Combined Cycle Power Plant – (H2SO4)
Coal Fired Power Plant – (H2SO4, HCl)
Municipal Waste Power Plant (H2SO4, HCl, HF)
Copper Refinery (H2SO4)
Fluidized Catalytic Cracker – (H2SO4)
Lime Kiln (H2SO4, HCl, HF)
Potash Dryer (KOH)
Cement Kiln (H2SO4, HNO3, HCl)
Carbon Black Furnace (H2SO4)
Fiberglass Insulation Curing Ovens (condensed organics)
Coke Oven (H2SO4, H2S)
Asphalt Heater (H2SO4)
Fertilizer Sulfuric Acid Plant (H2SO4)
Calcium Hypochlorite Dryer (HCl)
Biosolids Dryer ( H2SO4, H2S, HCl, HF)
Alumina Calciner (H2SO4)
Predicting Acid Dew Points
There are many compounds that react with process gas humidity to form an acid gas. A perfect example is the reaction between water and and sulfur trioxide (SO3). They react to form sulfuric acid mist (H2SO4). The following equations predict acid formation as a function of water content.

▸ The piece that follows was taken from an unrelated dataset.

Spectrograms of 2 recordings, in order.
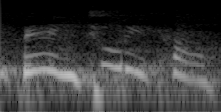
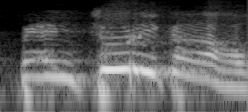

Corrosion testing utilized in many industries is the use of corrosion coupons. This method involves a pre-weighed metal specimen exposed to an industrial environment for a given duration, typically anywhere from 60-120 days. The basic measurement of this testing is the weight loss within the specimen over that given time. Thus, most data for corrosion of alloys in high-temperature gases can be expressed as the corrosion rate with units of weight change/area.
Fig 5. Corrosion Coupons
H2O Corrosion Resistant Humidity Sensor
Humidity 2 Optimization sensors are designed to overcome issues with corrosive gases. The probes are made of 316SS and heated above the process temperature to operate reliably in corrosive gas streams. Nickel plating options are also available.
The in-situ sensor is an open half bridge capacitor where the second half bridge is located in the transmitter to form a full bridge. All electronics are located in the transmitter. This allows the H2O sensor to work in very high temperatures (up to 800F).
Lastly, H2O also developed an aluminum oxide filter with pore sizes between 50 and 100 nanometers. Almost all particulate matter is larger than our pores in industrial applications so the filter will not blind.
The sensor obtains the sample by diffusion so there are no mechanical parts pulling a sample and blinding the filter by exerting a negative pressure on the filter. The only requirement for the H2O sensor in high particulate environments is positioning the probe perpendicular to the process gas.
Fig 6. H20 Humidity Sensor Installed on Potash Dryer